The Office of National Statistics [The UK Statistics Authority] has released a white paper, ‘Help Shape Our Future”, which sets out its proposals for conducting the 2021 Census in England and Wales. One section of this specifically looks at the question of adding new tick-boxes of ethnicity, two of which are currently tick-boxes in the Religion category. These recommendations are based on the results of the ONS’s 2017 Consultation, where they committed to undertake a review of the ethnic group response options. Four groups would be reviewed to see if new options were needed they are: Roma, Somali, Sikh and Jewish [the latter two have previously been only under Religion]
Data on the ethnic groups was considered necessary by the ONS in order to “understand inequality, inform and monitor policy development, allocate resources and plan services”. The consultation with these groups included informal interviews at Roma community events, focus groups to understand the impact on the Gypsy or Irish Traveller community of potentially adding a “Roma” tick-box, and cognitive interviews with Black, African, Caribbean or Black British participants to understand the best way to obtain more detailed data on ethnically Somali individuals. Such engagement led to the conclusion that evidence was not provided that further forms of identification were necessary for Somali, Sikh or Jewish communities however there was some evidence provided which supported the usefulness of adding a “Roma” tick-box.
The consultation illustrates the sensitivities that arise when governments seek to acquire and record information of its population. While some members of these communities believe a tick-box gives them recognition and means that important data collection for resource allocation is done on behalf of their community, leading to possible policy development, others have viewed the possible inclusion of their ‘ethnicity’ as unsuitable, inappropriate or viewed it with suspicion due to a history of discrimination based on this ‘ethnicity’.
Adding a tick-box for the Roma community appears to be most grounded in the need for policy development. For example, the ONS describes how the UK’s National Health Service has highlighted that the data that is available suggests that the group “experiences considerably worse health, and lower life expectancy, than average. There is also a need for Roma data for school place planning, planning housing developments, meeting language requirements, and in understanding the community’s higher unemployment rates and lower educational outcomes compared to other communities. There is “consistent support” within the community for a “Roma” tick-box.
Similarly, the Somali Community representatives and stakeholders consulted believe that the significant disadvantage that the Somali Community was experiencing in housing, employment, health and education could be helped by better data on the ethnically Somali population. However, the focus groups saw that the inclusion of a specific “Somali” tick-box, as the only African ethnicity to have a tick-box, raised suspicions among Somali participants with higher literacy levels, who questioned why this data was needed and suggested that it “reflected a history of discrimination against the Somali population”. Black African participants also questioned why Somalis were singled out, raising concerns as to the fairness of this.

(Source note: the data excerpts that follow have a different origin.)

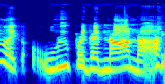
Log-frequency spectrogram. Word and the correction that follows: Nyong'o: No, I always get too self-conscious when I can't pronounce her name, then I just slew it further. – Lupita Nyong'o.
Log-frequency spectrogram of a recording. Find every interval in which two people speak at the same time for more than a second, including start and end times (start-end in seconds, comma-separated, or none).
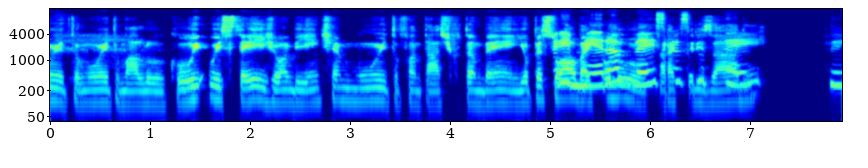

Furthermore, many participants felt that a specific tick-box would stop them from being able to identify themselves as African, an important part of their ethnic identity. Again a reflection of the importance of taking into account the social and political context in which censuses operate, participants said that they “often felt they were denied this identity by other groups of African heritage who suggested they were “not really African” due to differences of language, hair and religion.”
Consultation with the Jewish community also reflects this importance, with the inclusion of a “Jewish” tick-box considered “highly unacceptable”, since it was “perceived as a negative attempt to “single out” the Jewish population and evoked comparisons to World War 2 Germany”, with personal experiences of present-day anti-Semitism meaning many were reluctant to disclose their Jewish identity in certain social situations, as well as an official form.
Research within the Sikh community has suggested that the existing Sikh religion tick-box will capture virtually all Sikhs in the UK. However the Sikh Federation (UK) and the All-Party Parliamentary Group for British Sikhs have criticised this strongly, suggesting such a decision has opened itself up to ‘legal action and a claim of institutionalising discrimination against Sikhs’.
Another group angered by the ONS are campaigners from the Cornish Nationalist Party, as reported in the BBC, who had called for a tick-box akin to that of Welsh, Scottish and Irish. The ONS said that the calls were “very localised and not strong enough to justify its inclusion in the nationwide census” Dick Coke of Mbyon Kernow (the Cornish National Party), said such a decision was “illogical, prejudicial, disrespectful and just plain wrong” because “The Cornish are recognised as a national minority though the Framework Convention for the Protection of National Minorities, just the same as the Irish, Scots and Welsh”, and so arguing that they are the only national minority denied a tick-box.
The ONS also recommends including questions about sexual orientation and gender identity for those aged 16 and above. This will ask whether someone considers themselves straight, gay or bisexual. The questions will be voluntary on the form. Research by the ONS found that 30 percent of the survey population did not support the inclusion of the new sexuality questions, however they said that the questions “will make it easier to monitor inequalities” in the minority groups.